■ REQUIRED WORK: Please return the listing below exactly, without any of its pictures.

□ □ □

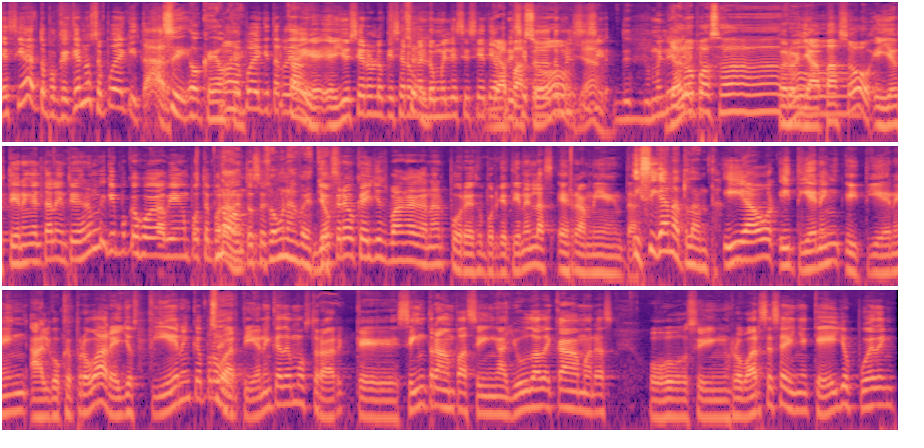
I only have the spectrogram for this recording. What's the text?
es, cierto, porque es que no se puede quitar. Sí, ok, No ok. se puede quitar de ahí. Ellos hicieron lo que hicieron Sí. en el 2017 a Ya principios de pasó, 2017. ya. de 2018. Ya lo pasado. Pero ya pasó y ellos tienen el talento. Y es un equipo que juega bien en postemporada. No, Entonces, son unas bestias. yo creo que ellos van a ganar por eso, porque tienen las herramientas. Y si gana Atlanta. Y ahora, y tienen, y tienen algo que probar. Ellos tienen que probar, Sí. tienen que demostrar que sin trampa, sin ayuda de cámaras o sin robarse señas, que ellos pueden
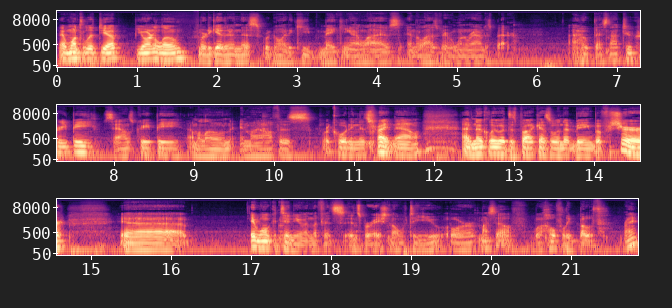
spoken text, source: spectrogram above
that want to lift you up. You aren't alone. We're together in this. We're going to keep making our lives and the lives of everyone around us better. I hope that's not too creepy. Sounds creepy. I'm alone in my office recording this right now. I have no clue what this podcast will end up being, but for sure, uh, it won't continue unless it's inspirational to you or myself. Well, hopefully both, right?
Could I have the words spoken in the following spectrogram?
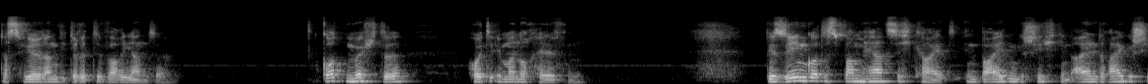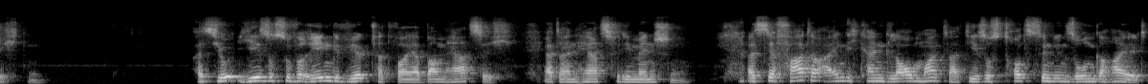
Das wäre dann die dritte Variante. Gott möchte heute immer noch helfen. Wir sehen Gottes Barmherzigkeit in beiden Geschichten, in allen drei Geschichten. Als Jesus souverän gewirkt hat, war er barmherzig. Er hatte ein Herz für die Menschen. Als der Vater eigentlich keinen Glauben hat, hat Jesus trotzdem den Sohn geheilt,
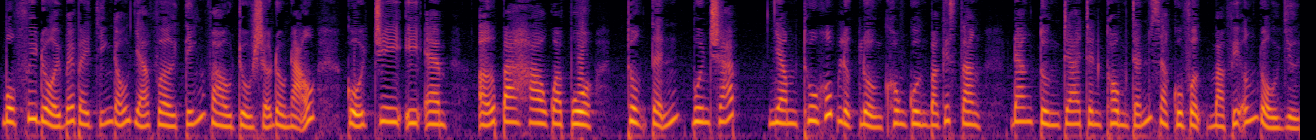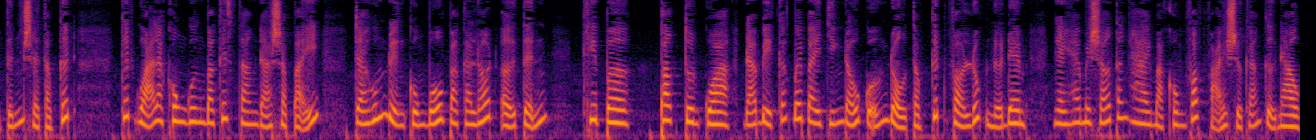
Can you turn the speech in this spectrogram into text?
một phi đội máy bay chiến đấu giả vờ tiến vào trụ sở đầu não của GEM ở Bahawalpur thuộc tỉnh Punjab nhằm thu hút lực lượng không quân Pakistan đang tuần tra trên không tránh xa khu vực mà phía Ấn Độ dự tính sẽ tập kích. Kết quả là không quân Pakistan đã sập bẫy. Trại huấn luyện khủng bố Bakalot ở tỉnh Khyber Pakhtunkhwa đã bị các máy bay chiến đấu của Ấn Độ tập kích vào lúc nửa đêm ngày 26 tháng 2 mà không vấp phải sự kháng cự nào.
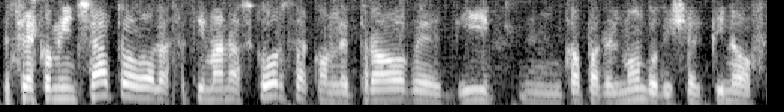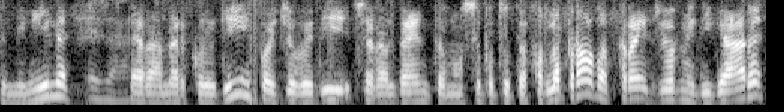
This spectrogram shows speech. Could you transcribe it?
si è cominciato la settimana scorsa con le prove di mh, mm, Coppa del Mondo di sci alpino femminile, esatto. era mercoledì, poi giovedì c'era il vento, non si è potuta fare la prova, tre giorni di gare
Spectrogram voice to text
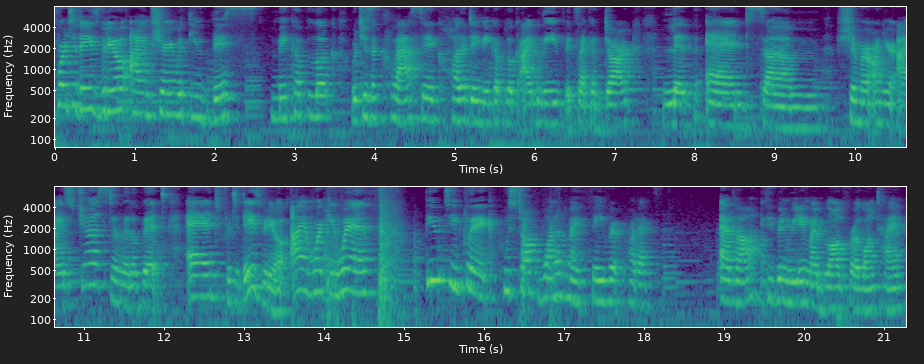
For today's video I am sharing with you this makeup look which is a classic holiday makeup look I believe. It's like a dark lip and some shimmer on your eyes just a little bit and for today's video I am working with Beauty Click who stock one of my favorite products ever. If you've been reading my blog for a long time,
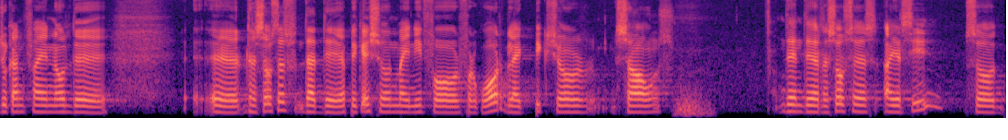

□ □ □

■ RESPONSE AREA:
I only have the spectrogram for this recording. What's the text?
es, cierto, porque es que no se puede quitar. Sí, ok, No ok. se puede quitar de ahí. Ellos hicieron lo que hicieron Sí. en el 2017 a Ya principios de pasó, 2017. ya. de 2018. Ya lo pasado. Pero ya pasó y ellos tienen el talento. Y es un equipo que juega bien en postemporada. No, Entonces, son unas bestias. yo creo que ellos van a ganar por eso, porque tienen las herramientas. Y si gana Atlanta. Y ahora, y tienen, y tienen algo que probar. Ellos tienen que probar, Sí. tienen que demostrar que sin trampa, sin ayuda de cámaras o sin robarse señas, que ellos pueden
spoken text, source: spectrogram above
that want to lift you up. You aren't alone. We're together in this. We're going to keep making our lives and the lives of everyone around us better. I hope that's not too creepy. Sounds creepy. I'm alone in my office recording this right now. I have no clue what this podcast will end up being, but for sure, uh, it won't continue unless it's inspirational to you or myself. Well, hopefully both, right?
Could I have the words spoken in the following spectrogram?
Das wäre dann die dritte Variante. Gott möchte heute immer noch helfen. Wir sehen Gottes Barmherzigkeit in beiden Geschichten, in allen drei Geschichten. Als Jesus souverän gewirkt hat, war er barmherzig. Er hatte ein Herz für die Menschen. Als der Vater eigentlich keinen Glauben hat, hat Jesus trotzdem den Sohn geheilt,
Can you turn the speech in this spectrogram into text?
một phi đội máy bay chiến đấu giả vờ tiến vào trụ sở đầu não của GEM ở Bahawalpur thuộc tỉnh Punjab nhằm thu hút lực lượng không quân Pakistan đang tuần tra trên không tránh xa khu vực mà phía Ấn Độ dự tính sẽ tập kích. Kết quả là không quân Pakistan đã sập bẫy. Trại huấn luyện khủng bố Bakalot ở tỉnh Khyber Pakhtunkhwa đã bị các máy bay chiến đấu của Ấn Độ tập kích vào lúc nửa đêm ngày 26 tháng 2 mà không vấp phải sự kháng cự nào.
This spectrogram shows speech. Could you transcribe it?
si è cominciato la settimana scorsa con le prove di mh, mm, Coppa del Mondo di sci alpino femminile, esatto. era mercoledì, poi giovedì c'era il vento, non si è potuta fare la prova, tre giorni di gare
Spectrogram voice to text
For today's video I am sharing with you this makeup look which is a classic holiday makeup look I believe. It's like a dark lip and some shimmer on your eyes just a little bit and for today's video I am working with Beauty Click who stock one of my favorite products ever. If you've been reading my blog for a long time,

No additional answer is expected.